About 85% of Canadian workers will experience back pain at some point in their lives. Problems with any bones, disks, muscles, ligaments, and tendons can lead to back pain, making it a very common problem. The good news is, there are various ways of managing back pain – keep reading to understand more of the causes and solutions to those nagging back problems.
Causes of Back Pain
Low back pain can occur in people who have poor posture, are in poor physical shape, or routinely sit or stand for long periods of time. Muscle strain is another cause of a troubled back, either from lifting something that is too heavy or by lifting objects incorrectly. Many pregnant women develop lower back pain due to the extra weight they support during pregnancy.
Other potential causes of back pain include osteoarthritis (a “wear-and-tear” condition), fractured vertebrae (the literal "broken back"), and “slipped” or herniated discs are all serious medical conditions that must be treated by a qualified physician.
Treating your Back Pain
No matter what you suspect to be the cause of your pain, the first step in treating it should be to see your doctor. Usually, most short-term back pain improves over time without medical treatment. A typical course of treatment for back pain, which may be accompanied by muscle spasm, could include the following:
- Bed rest for a day or two, though a long period of bed rest is not recommended
- Local application of either heat or cold, depending on the type of injury,
- A massage of the area, especially for a muscle spasm, and/or
- An OTC anti-inflammatory pain medication such as Advil (which contains ibuprofen) or a prescription anti-inflammatory drug and muscle relaxant.
Avoiding Back Pain
Fortunately, there are some things you can do to help or prevent your back pain. Here are a few tips:
Strong core muscles can help protect your back. Its important to practice proper posture and body mechanics (the way you position your body as you move through your daily activities). For example:
- Bend at your hips and knees instead of your waist.
- Stand with your feet spread about 30 cm (12 in.) apart to create a stable foundation for your body.
- Make sure your neck, back, pelvis, and feet are aligned when you turn or move.

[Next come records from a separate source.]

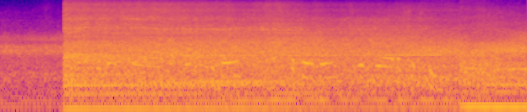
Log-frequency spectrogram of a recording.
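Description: A heavy truck engine rumbles as it drives past.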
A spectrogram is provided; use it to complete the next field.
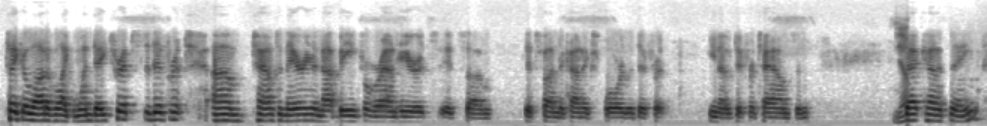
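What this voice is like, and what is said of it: Southern Tennessee drawl. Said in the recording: “southern drawl a little bit ... You can't outdo 50 years of Tennessee”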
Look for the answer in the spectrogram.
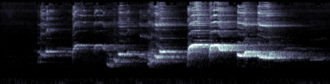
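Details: Straw-headed bulbul singing loudly: a rich, bubbling run of liquid whistled phrases that starts after half a second, climbing and dipping in pitch and swelling to its loudest near the end before fading.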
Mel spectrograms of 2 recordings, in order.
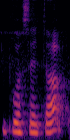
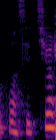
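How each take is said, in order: First: "Poinsettia" without the i, ending in -ta; alternative pronunciation. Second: "poinsettia" with the i sounded, ending in -tia; corrected pronunciation. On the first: Vlogger unsure of the plant's name, trying a variant pronunciation. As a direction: say "Poinsettia" as "pain-setta". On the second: Vlogger settling on what she thinks one says, corrected pronunciation. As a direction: say "poinsettia" as "pwain-set-ya". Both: Shown as a demonstration. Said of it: "je crois qu'on dit".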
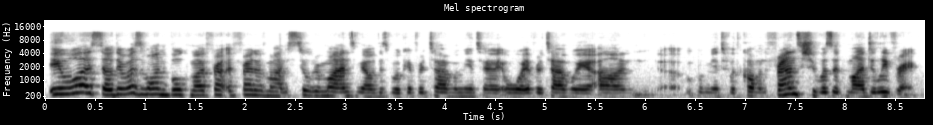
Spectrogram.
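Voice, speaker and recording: Soft-spoken woman with a Russian accent. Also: medium pitch, brisk, low-quality recording. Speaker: podcast guest, mother. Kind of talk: conversational interview storytelling.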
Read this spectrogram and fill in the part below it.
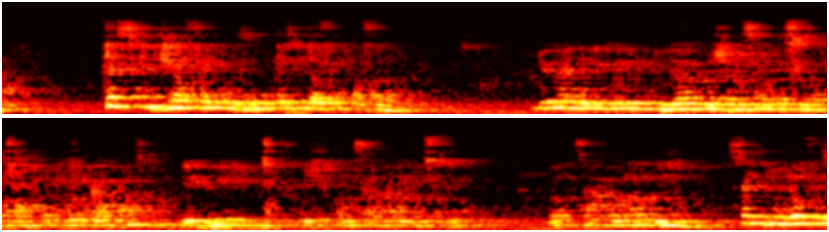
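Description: A young woman speaks calmly into a microphone, close by.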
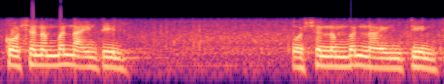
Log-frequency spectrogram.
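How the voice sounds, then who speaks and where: A young man stands at a whiteboard teaching physics, walking through each step and asking his students questions. His mid-range voice is steady and a little slow, with a faint hiss or hum behind it. The recording has a tinny, lo-fi quality, like a phone.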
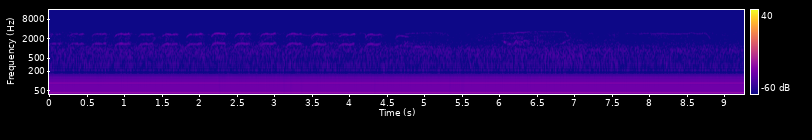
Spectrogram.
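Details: White-bellied sea eagle at its nest, picked up by a live nest camera: a run of about a dozen quick honking, cackling notes, roughly three each second, then a few longer drawn-out calls, over a steady low hum and background noise.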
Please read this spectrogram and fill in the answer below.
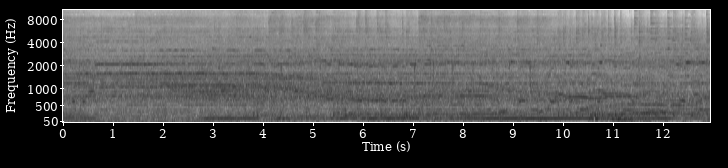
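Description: Heavy metal band playing live, heard loud through the arena PA: distorted electric guitars, bass and drums, with the singer's vocals.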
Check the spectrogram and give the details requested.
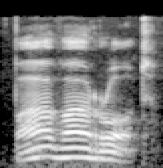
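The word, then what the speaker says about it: поворот: Romb pavarot pavarot pavarot Last syllable stressed.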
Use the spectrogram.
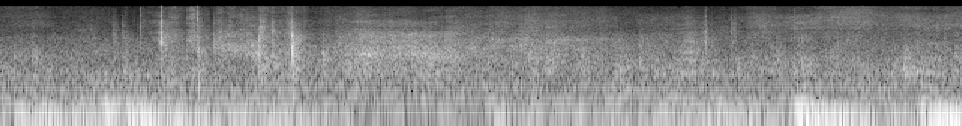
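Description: Long red natural nails and fingertips rub and scratch across the thin, flexible pages of an open glossy Cosmopolitan-style magazine lying on a wooden table, and flip them. A soft, steady papery rasp plays over a low hum, broken by a few brief crisp ticks, with a louder rustle of a page flip near the end.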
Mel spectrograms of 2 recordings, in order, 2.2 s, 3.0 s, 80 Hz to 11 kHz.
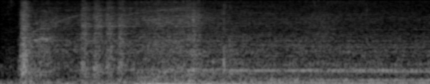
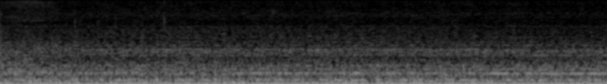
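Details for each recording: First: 1991 Mercedes W124 300CE 24V after repair, restarted hot after gear checks: quick crank, catches straight away, settles to a smooth, even idle; clean, healthy hot restart. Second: 1991 Mercedes W124 300CE 24V (M104) before repair, warm: low, uneven, lumpy idle with shaking and a strong gasoline smell; starts fine cold but stalls easily when hot. Rough hot idle.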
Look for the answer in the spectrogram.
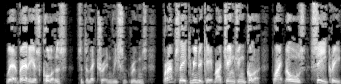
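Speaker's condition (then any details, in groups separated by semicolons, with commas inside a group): No condition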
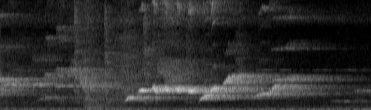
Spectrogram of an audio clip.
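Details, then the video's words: White-rumped shama from Medan sings for luring other birds, with clear upslurred whistles stepping higher in a short flowing phrase above steady low background noise. "Murai Batu Medan Gacor cocok buat pancingan"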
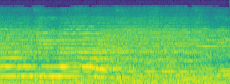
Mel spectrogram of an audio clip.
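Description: Children's chorus singing with musical accompaniment, holding one long note through the first half before the melody moves on.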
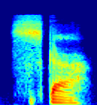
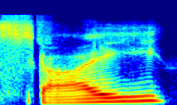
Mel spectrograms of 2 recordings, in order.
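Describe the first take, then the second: First: The vowel is a single plain ah. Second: The vowel glides from ah to ee.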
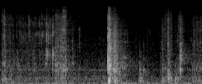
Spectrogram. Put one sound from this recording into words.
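A plastic straw pushes through a cup lid.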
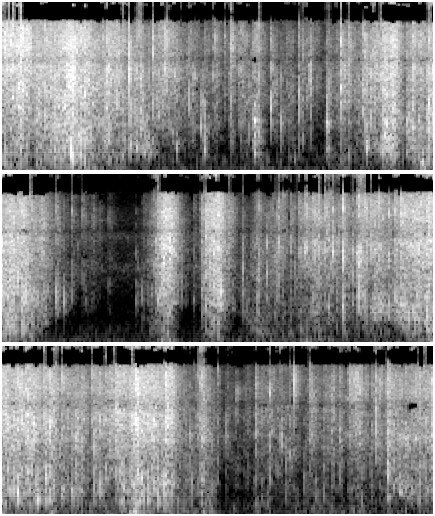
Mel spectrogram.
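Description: Small plastic bags of diamond-painting drills crinkling as they are handled, in uneven bursts with a short lull about five seconds in.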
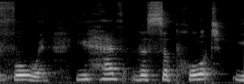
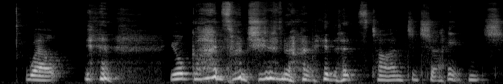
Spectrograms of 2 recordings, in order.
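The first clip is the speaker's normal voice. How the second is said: words broken up by laughter throughout. Giving a reading to the listener, laughing while talking. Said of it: "Sorry, I'm laughing".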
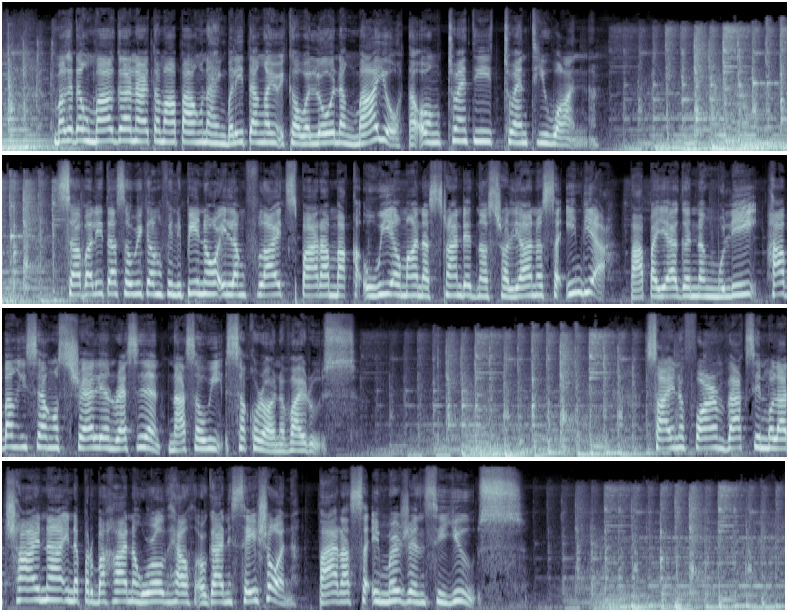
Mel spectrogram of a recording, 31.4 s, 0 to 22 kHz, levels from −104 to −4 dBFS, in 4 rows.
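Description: Nothing here trips up the ear at any point; the audio just runs along steadily with no technical faults to point out.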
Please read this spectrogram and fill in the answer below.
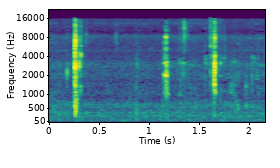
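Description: Close-up chewing of a honey-dipped peeled mandarin: three short clicks from the mouth, spread over about a second and a half.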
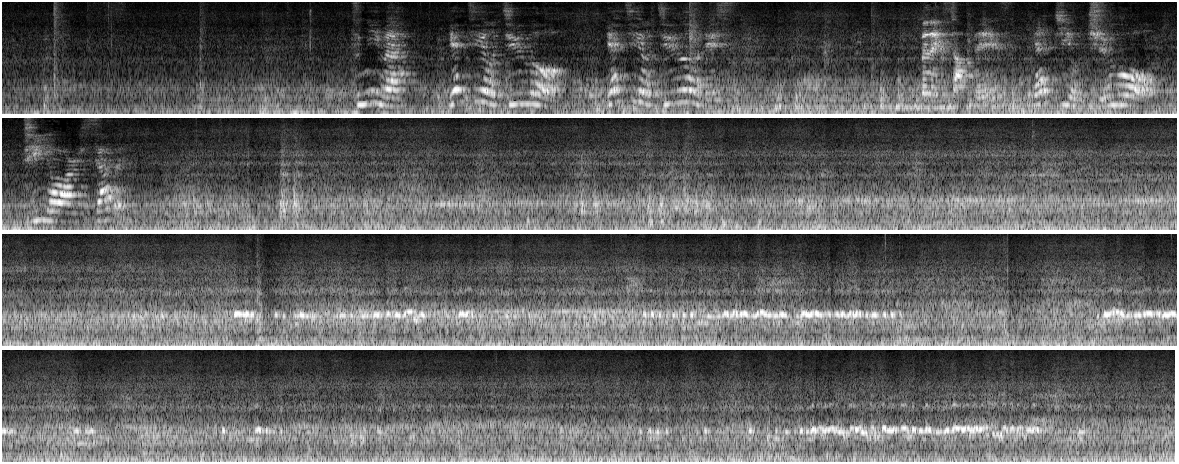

- Avoid body movements that twist or strain your back.
- Exercise, but make sure you do it properly. Regular low-impact aerobic activities will increase strength and endurance and help your muscles function better. Abdominal and back exercises will strengthen your core muscles so they can better support and protect your back.
- Maintain a healthy weight to avoid putting extra strain on your back muscles.
- If you have to lift a heavy object, keep your back straight, bend only at the knees, and hold the object close to your body.